So the question you need to ask yourself is whether the cost per ATO reward point exceeds the value of an ATO reward point?
In fact, the value to you of any reward point depends not on the type of payment you are making, but the type of redemption you choose. Long haul flights usually offer the best value redemptions, while retail gift cards are amongst the most popular.
A Qantas economy return flight to the UK, if booked well ahead, costs around $1,870 for a base fare (i.e. excluding taxes) or 120,000 Qantas Frequent Flyer points. This puts a value of about 1.5 cents on each QFF point.
A $100 retail gift card costs 13,500 American Express Membership Rewards points, valuing each point at around 0.75 cents.
So Qantas points need to cost less than 1.5 cents each in surcharges to be worthwhile, and AmEx Membership Rewards points need to cost less than 0.75 cents, before the cost exceeds the value.
This means that, if you are paying directly through the ATO, a Visa/MasterCard needs to be earning points for ATO payments at the rate of more than 0.36 points per dollar (if redeemed for long haul Qantas flights) and more than 0.72 points per dollar (if used for retail gift cards). An AmEx card needs to be earning at the rate 0.97 points per dollar (for flight redemptions) or 1.9 points per dollar (for gift card redemptions). Payments through RewardPay need earning rates of 1.6 points per dollar (flight redemption) or 3.2 points per dollar (gift card redemption).
In a nutshell, if your Visa/MasterCard earns at least 0.5 points per dollar for ATO payments, or your AmEx card earns at least 1 point per dollar, and you intend to redeem the points for long haul flights, go ahead and pay the ATO by AmEx card through EasyPay or MyGov because you will be on the winning side of the cost/benefit calculation.
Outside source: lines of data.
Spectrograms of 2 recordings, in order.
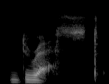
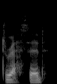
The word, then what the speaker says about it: dressed: danced contacted impressed reminded and dressed again not dress ed but dressed who did you last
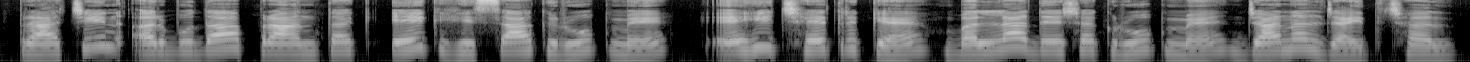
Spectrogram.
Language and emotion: Maithili, neutral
But it’s not worthwhile if you intend to redeem points for gift cards, and payments through RewardPay will only be beneficial if your card earns 2 points per dollar or more for ATO payments.